“I think this will continue, especially as more PCs adopt Arm-based technology,” Anshel Sag, chief analyst for PCs at Moor Insights & Strategy, told me in an email. “Companies like Qualcomm believe that making PCBs even smaller and integrating components deeper into SoCs will help drive this trend forward.”
I haven’t had a chance to test the latest XPS 13 yet. When I do, I’m sure I’m in awe of how thin and light it is – everything else we need to test.But there is a reason to open the laptop we are reviewing Tom’s hardware When you can. Things are broken and need to be changed, at least the ability to upgrade storage is great. Especially if most companies charge much higher for drives that are larger or faster than the actual drive cost. (Dell has an option if you need a replaceable SSD. Its maintenance manual (Opens in a new tab), XPS 13 Plus storage can continue to be upgraded. )
Not so many from the big brands, but there are options for those who crave repairability and upgrade capabilities. The Framework laptop Is designed to make almost any part repairable, such as taking out the mainboard to get a new processor or supporting faster memory. Sure, it’s 0.07 inches thicker than the XPS 13, but I think this kind of access deserves a trade-off with a slightly thicker laptop.
Many people buy the XPS 13 for what Dell built here: a sleek, lightweight laptop with a thin bezel. And I imagine that many of them are less interested in repairs than I am. They choose a configuration and keep it until the time of upgrade. And if they are happy with it, it’s a worthwhile purchase for them.

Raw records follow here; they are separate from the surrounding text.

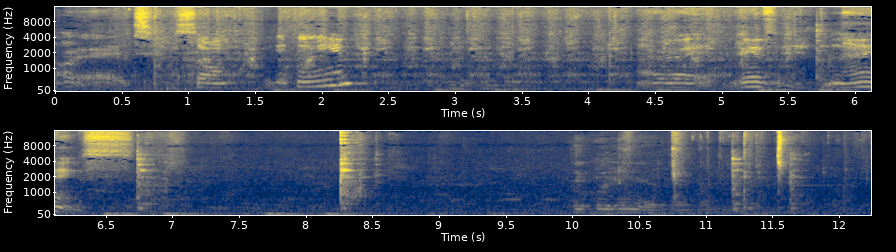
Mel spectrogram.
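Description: A metal spoon stirs and scrapes against a pot.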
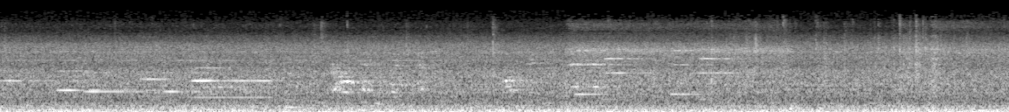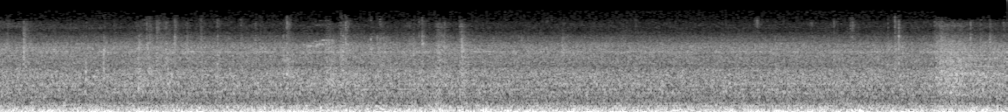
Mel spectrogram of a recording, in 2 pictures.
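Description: A local train on the Minobu Line, Japan, runs along the rails from Minobu to Ichikawa-Daimon, heard from inside the carriage as a steady, loud low rumble with faint clicks and occasional thin, high tones over the drone.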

I certainly previously recommended a non-upgradable laptop. Maybe that will happen with the new XPS 13 when I start testing it. So why point out the XPS 13 in all of them? That’s arguably the most iconic Windows laptop of the last decade. For years, reviewers, including myself, have pointed out what a portable Windows laptop should be. Apple is moving in the direction of not allowing RAM and SSD upgrades, but at least the keyports are retained. On the MacBook Pro, Apple is actually gain Thickness to regain some old features.

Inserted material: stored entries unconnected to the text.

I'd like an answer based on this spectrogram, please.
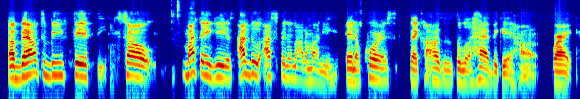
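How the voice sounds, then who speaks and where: A woman about fifty co-hosting a casual talk show, relaxed and agreeable, chiming in with short replies. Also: fairly low pitch, unhurried, no room sound. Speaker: podcast co-host. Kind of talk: casual chat. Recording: dull, dry recording.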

Model ultrabooks aren’t just light and thin. In an ideal world, functionality and restorability should be top priorities as sustainability becomes more important. Dell manufactures a large number of upgradeable laptops.I have a project called Concept Luna, The focus is on easy reuse of components.
But where the leader leads, followers follow. Indeed, gaming laptops, like workstations, have the potential to remain upgradeable. But with the success of the XPS 13, we may see a world where the number of thin notebooks that can be repaired or upgraded is even smaller. For some, it’s a trade-off worth making. But I hope Dell’s research and design wizards, as well as engineers from other laptop makers, don’t think absolute thinness is the only important feature for high-end ultra-portables. The ability to repair and upgrade laptops is important to many consumers in the short term and to the planet in the long term. And while the quest for the thinnest and lightest may continue, don’t forget the port so you can add what laptop designers need to omit here.

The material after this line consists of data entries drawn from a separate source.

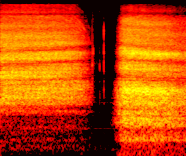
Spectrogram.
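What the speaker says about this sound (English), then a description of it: "take a deep breath in and a deep breath out" A deep, audible breath drawn in and let out again, close and unhurried, with a soft airy hiss on each phase and a brief quiet pause between them; no talking.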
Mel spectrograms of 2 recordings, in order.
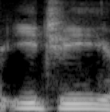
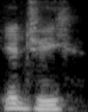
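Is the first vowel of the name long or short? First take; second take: long; short. First: The first vowel of the name is long. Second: The first vowel of the name is short. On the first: "E G with a long I" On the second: "I think it's Iggy"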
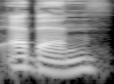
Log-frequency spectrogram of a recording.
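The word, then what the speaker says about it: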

Note: As with all editorials, the opinions expressed here belong solely to the writer, not Tom’s Hardware as a team.